Visions Seminar


The Greek god Hermes was really a messenger of the gods, as well as a sort of patron saint of anything that had to do with money matters, exchange, sending and receiving goods, and so on.

But he was originally a sort of influxus divinus, a messenger who came down from Olympus to carry out the decisions of the gods, or to communicate the divine word to mortals; and in that form he has been identified with the Egyptian god Thoth, who was the god of writing, of wisdom and intelligence.

Also he has been identified with Mercury, the Roman god, who has much the same character.

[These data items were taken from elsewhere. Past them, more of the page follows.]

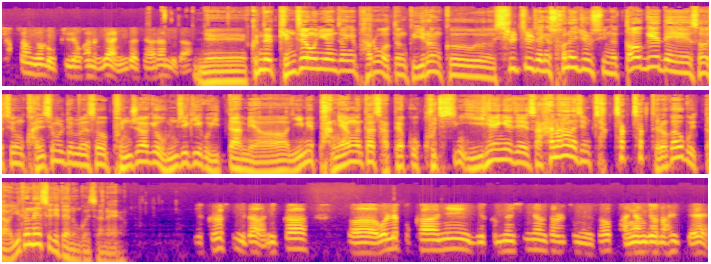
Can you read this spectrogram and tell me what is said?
협상력을 높이려고 하는 게 아닌가 생각합니다. 네. 근데 김정은 위원장이 바로 어떤 그 이런 그 실질적인 손해 줄 수 있는 떡에 대해서 지금 관심을 두면서 분주하게 움직이고 있다면 이미 방향은 다 잡혔고 구체적인 이행에 대해서 하나하나 지금 착착착 들어가고 있다. 이런 해석이 되는 거잖아요. 예, 그렇습니다. 그러니까 어, 원래 북한이 이제 금년 신년사를 통해서 방향전을 할때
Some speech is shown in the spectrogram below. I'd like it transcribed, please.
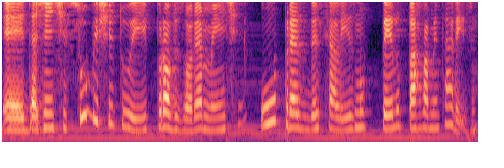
é, da gente substituir provisoriamente o presidencialismo pelo parlamentarismo.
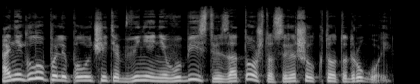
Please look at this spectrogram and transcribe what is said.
А не глупо ли получить обвинение в убийстве за то, что совершил кто-то другой?»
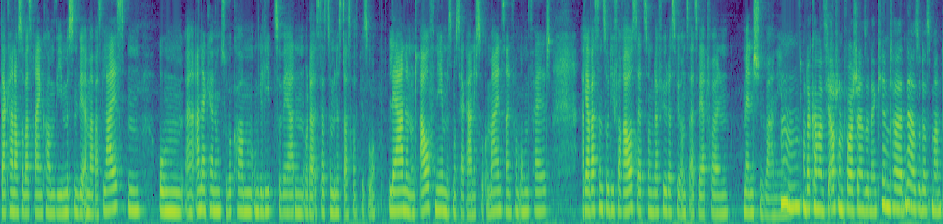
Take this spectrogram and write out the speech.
da kann auch sowas reinkommen wie, müssen wir immer was leisten, um äh, Anerkennung zu bekommen, um geliebt zu werden? Oder ist das zumindest das, was wir so lernen und aufnehmen? Das muss ja gar nicht so gemeint sein vom Umfeld. Ja, was sind so die Voraussetzungen dafür, dass wir uns als wertvollen Menschen wahrnehmen. Mhm. Und da kann man sich auch schon vorstellen, so in der Kindheit, ne? also dass man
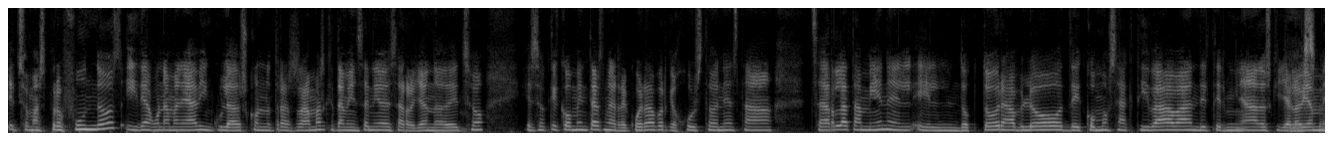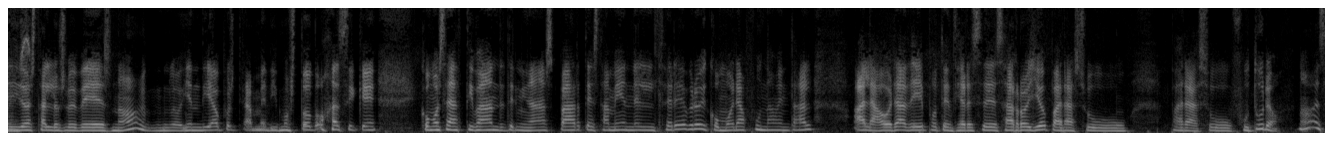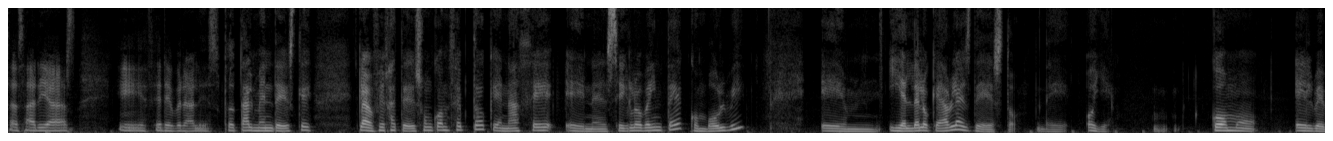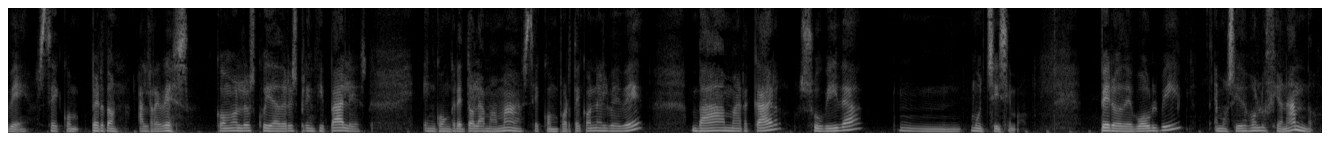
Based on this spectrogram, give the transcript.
hecho más profundos y de alguna manera vinculados con otras ramas que también se han ido desarrollando. De hecho, eso que comentas me recuerda porque justo en esta charla también el, doctor habló de cómo se activaban determinados, que ya lo habían medido hasta en los bebés, ¿no? Hoy en día pues ya medimos todo, así que cómo se activaban determinadas partes también del cerebro y cómo era fundamental a la hora de potenciar ese desarrollo para su para su futuro, ¿no? Esas áreas eh, cerebrales. Totalmente. Es que, claro, fíjate, es un concepto que nace en el siglo XX con Bowlby em, y él de lo que habla es de esto, de, oye, cómo el bebé se... Perdón, al revés, cómo los cuidadores principales, en concreto la mamá, se comporte con el bebé, va a marcar su vida mm, muchísimo. Pero de Bowlby hemos ido evolucionando.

A number of those gods were more or less equivalent.

The old Gallic and Celtic gods were identified with the Roman gods, for instance, so we find Celtic forms of Jupiter, Mercury, and others in Gallia Transalpina.

Then Hermes Trismegistus, the thrice-greatest Hermes, is the designation for an entirely legendary figure, a man, not a god.

That may be a historical fact or, more probably, a legendary fact, like Osiris, who is said to have lived as a real human being; and like the second person of the Trinity, Christ; the tradition is that Christ and Osiris were god-men.

This Hermes Trismegistus, according to the legend, was also a god-man, full of divine wisdom, and the father of the so-called Hermetic books.

This is a particular kind of old Greek literature which is said to have originated in the priestly wisdom of Egypt; examples of it are still in existence.

So the relation between that Hermes, called the thrice-greatest Hermes, and the Greek god Hermes is very remote; they are not identical. ~Carl Jung, Visions Seminar, Page 505